§ **ABOUT THIS TASK**: Set the data down again, exactly as it reads, but without the pictures.

§ **DATA SUPPLIED**:
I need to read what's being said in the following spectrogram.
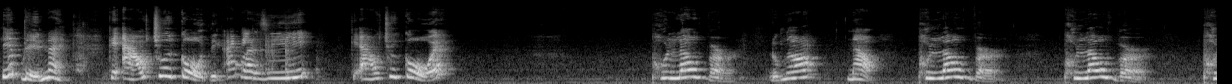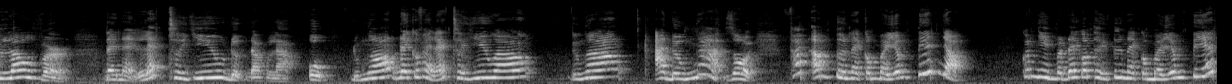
Tiếp đến này, cái áo chui cổ tiếng Anh là gì? Cái áo chui cổ ấy Pullover, Đúng không? Nào, Pullover Pullover Pullover Đây này, letter U được đọc là O Đúng không? Đây có phải letter U không? Đúng không? À đúng à Rồi, Phát âm từ này có mấy âm tiết nhỉ? Con nhìn vào đây con thấy từ này có mấy âm tiết?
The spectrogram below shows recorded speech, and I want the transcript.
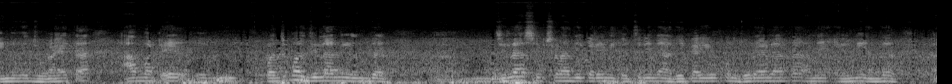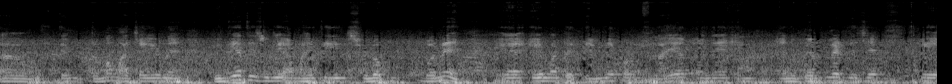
એની અંદર જોડાયા હતા. આ માટે પંચમહાલ જિલ્લાની અંદર જિલ્લા શિક્ષણાધિકારીની કચેરીના અધિકારીઓ પણ જોડાયેલા હતા અને એની અંદર તેમ તમામ આચાર્યોને વિદ્યાર્થી સુધી આ માહિતી સુલભ બને, એ માટે તેમને પણ ફ્લાયર અને એનું પેમ્પલેટ જે છે એ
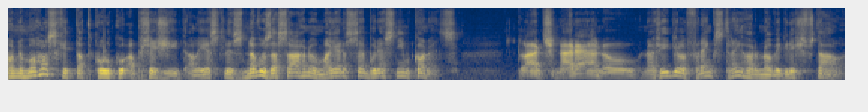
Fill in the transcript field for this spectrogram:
On mohl schytat kulku a přežít, ale jestli znovu zasáhnou Majerse, bude s ním konec. Tlač na ránu, nařídil Frank Strayhornovi, když vstál.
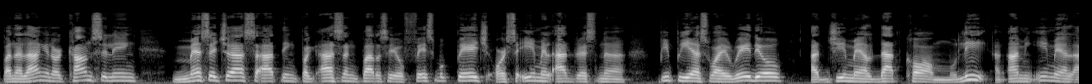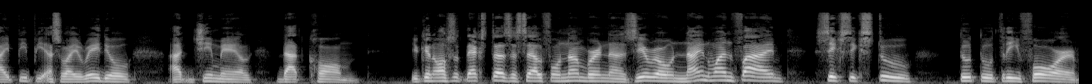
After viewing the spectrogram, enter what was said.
panalangin or counseling, message us sa ating Pag-asang para sa iyo Facebook page or sa email address na ppsyradio at gmail.com. Muli, ang aming email ay ppsyradio at gmail.com. You can also text us a cellphone number na 0915-662-2234.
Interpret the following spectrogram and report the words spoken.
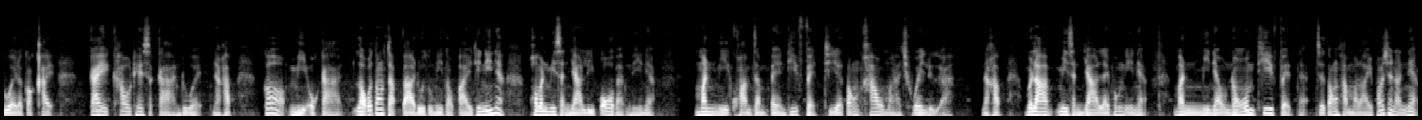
ด้วยแล้วก็ใกล้ใกล้เข้าเทศกาลด้วยนะครับ ก็มีโอกาสเราก็ต้องจับตาดูตรงนี้ต่อไป ทีนี้เนี่ยพอมันมีสัญญาณรีโปแบบนี้เนี่ยมันมีความจำเป็นที่เฟดที่จะต้องเข้ามาช่วยเหลือนะครับเวลามีสัญญาณอะไรพวกนี้เนี่ยมันมีแนวโน้มที่เฟดเนี่ยจะต้องทำอะไร เพราะฉะนั้นเนี่ย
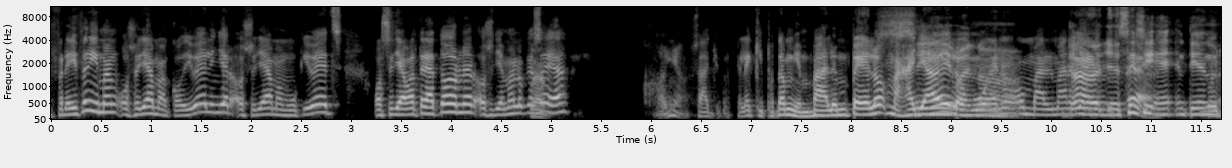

§ **RESPONSE AREA**:
I need to read what's being said in the following spectrogram.
Tiếp đến này, cái áo chui cổ tiếng Anh là gì? Cái áo chui cổ ấy Pullover, Đúng không? Nào, Pullover Pullover Pullover Đây này, letter U được đọc là O Đúng không? Đây có phải letter U không? Đúng không? À đúng à Rồi, Phát âm từ này có mấy âm tiết nhỉ? Con nhìn vào đây con thấy từ này có mấy âm tiết?
The spectrogram below shows recorded speech, and I want the transcript.
એની અંદર જોડાયા હતા. આ માટે પંચમહાલ જિલ્લાની અંદર જિલ્લા શિક્ષણાધિકારીની કચેરીના અધિકારીઓ પણ જોડાયેલા હતા અને એની અંદર તેમ તમામ આચાર્યોને વિદ્યાર્થી સુધી આ માહિતી સુલભ બને, એ માટે તેમને પણ ફ્લાયર અને એનું પેમ્પલેટ જે છે એ
Fill in the transcript field for this spectrogram:
On mohl schytat kulku a přežít, ale jestli znovu zasáhnou Majerse, bude s ním konec. Tlač na ránu, nařídil Frank Strayhornovi, když vstál.
After viewing the spectrogram, enter what was said.
panalangin or counseling, message us sa ating Pag-asang para sa iyo Facebook page or sa email address na ppsyradio at gmail.com. Muli, ang aming email ay ppsyradio at gmail.com. You can also text us a cellphone number na 0915-662-2234.
Interpret the following spectrogram and report the words spoken.
ด้วยแล้วก็ใกล้ใกล้เข้าเทศกาลด้วยนะครับ ก็มีโอกาสเราก็ต้องจับตาดูตรงนี้ต่อไป ทีนี้เนี่ยพอมันมีสัญญาณรีโปแบบนี้เนี่ยมันมีความจำเป็นที่เฟดที่จะต้องเข้ามาช่วยเหลือนะครับเวลามีสัญญาณอะไรพวกนี้เนี่ยมันมีแนวโน้มที่เฟดเนี่ยจะต้องทำอะไร เพราะฉะนั้นเนี่ย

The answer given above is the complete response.